EUROPE - The whole of Southern Europe will eventually leave the euro-zone due to a general lack of competitiveness, with Greece and Portugal first in line for the exit, according to John Greenwood, chief economist at Invesco.

In a presentation at the asset manager’s annual investment seminar in Austria, Greenwood predicted Portugal would be the next to leave the common currency, with state, company and household debt pushing the country into default.

The economist also pointed out that Greece was technically already in default - “a 50% haircut is, in effect, a default” - and unit labour costs in “uncompetitive” Italy and Spain were 25% more than in Germany.

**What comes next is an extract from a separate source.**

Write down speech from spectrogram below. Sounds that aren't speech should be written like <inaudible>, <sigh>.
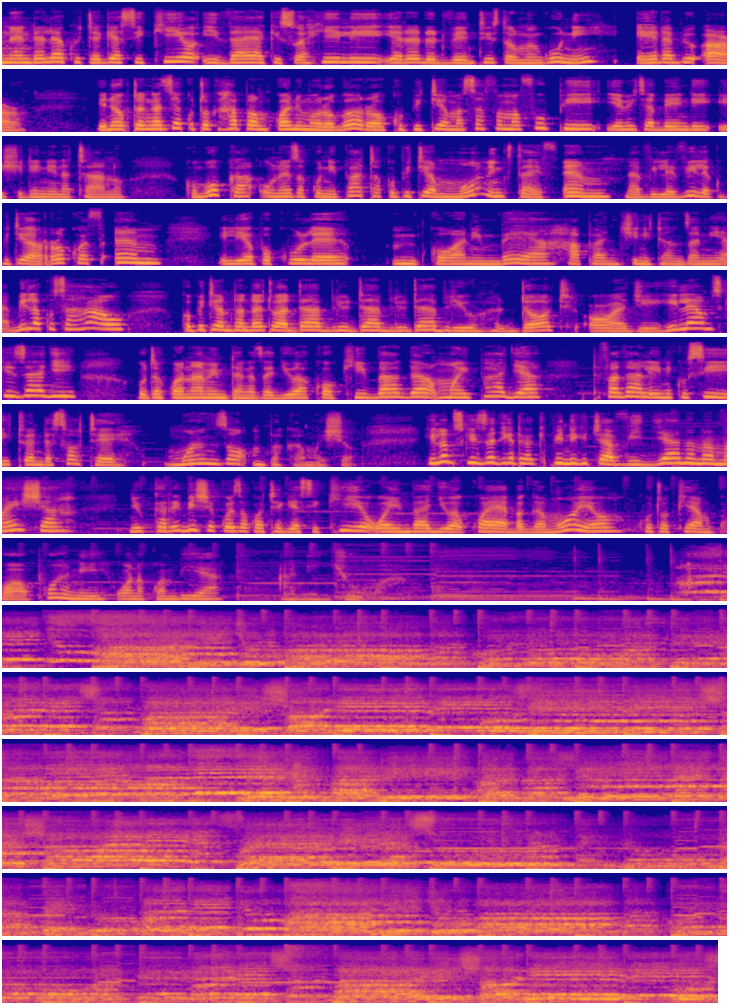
unaendelea kuitegea sikio idhaa ya kiswahili ya redio adventista ulimwenguni awr inayokutangazia kutoka hapa mkoani morogoro kupitia masafa mafupi ya mita bendi 25 kumbuka unaweza kunipata kupitia morning star fm na vilevile vile kupitia rock fm iliyopo kule mkoani mbeya hapa nchini tanzania bila kusahau kupitia mtandao wetu wa www org hii leo msikilizaji utakuwa nami mtangazaji wako kibaga mwaipaja tafadhali ni kusii twende sote mwanzo mpaka mwisho. Hilo msikilizaji katika kipindi cha vijana na maisha ni kukaribisha kuweza kuwategea sikio waimbaji wa kwaya ya bagamoyo kutokea mkoa wa pwani wanakwambia anijua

“If those countries had their own currencies, they would devalue them by that factor,” he added. “But they would also have to reduce wages and prices by 25% in the coming years.”

The economist - who helped to reform Hong Kong’s currency after its collapse in the 1980s - said painful cuts had worked then only because there had been lots of growth and little democracy in the Asian economy.

Greenwood also argued that the euro-zone had only itself to blame for the current crisis, as the Southern European states, since the inception of the common currency, had effectively been able to borrow at German rates.

He said he was dubious about the introduction of Eurobonds anytime soon, as some countries would continue to “ride on Germany’s coattails”.

Greenwood also rejected the notion that countries breaking away from the euro-zone would be able to establish a “secondary euro”, as the markets would have “too little trust in them”.

However, Invesco’s economist did say the European Central Bank’s three-year lending programme for banks had created “a lot of interest” and was a “ray of sunshine”.

But other measures aimed simply at keeping the euro-zone as it was, or shifting to a full fiscal union, would not work, he said, as they “do not solve the problems of competitiveness, growth or debt repayment”.

This year, Greenwood expects a second recession in Europe with “sub-par” GDP growth, as the “Keynesian” economic stimulus of government debt reached “the end of the road”.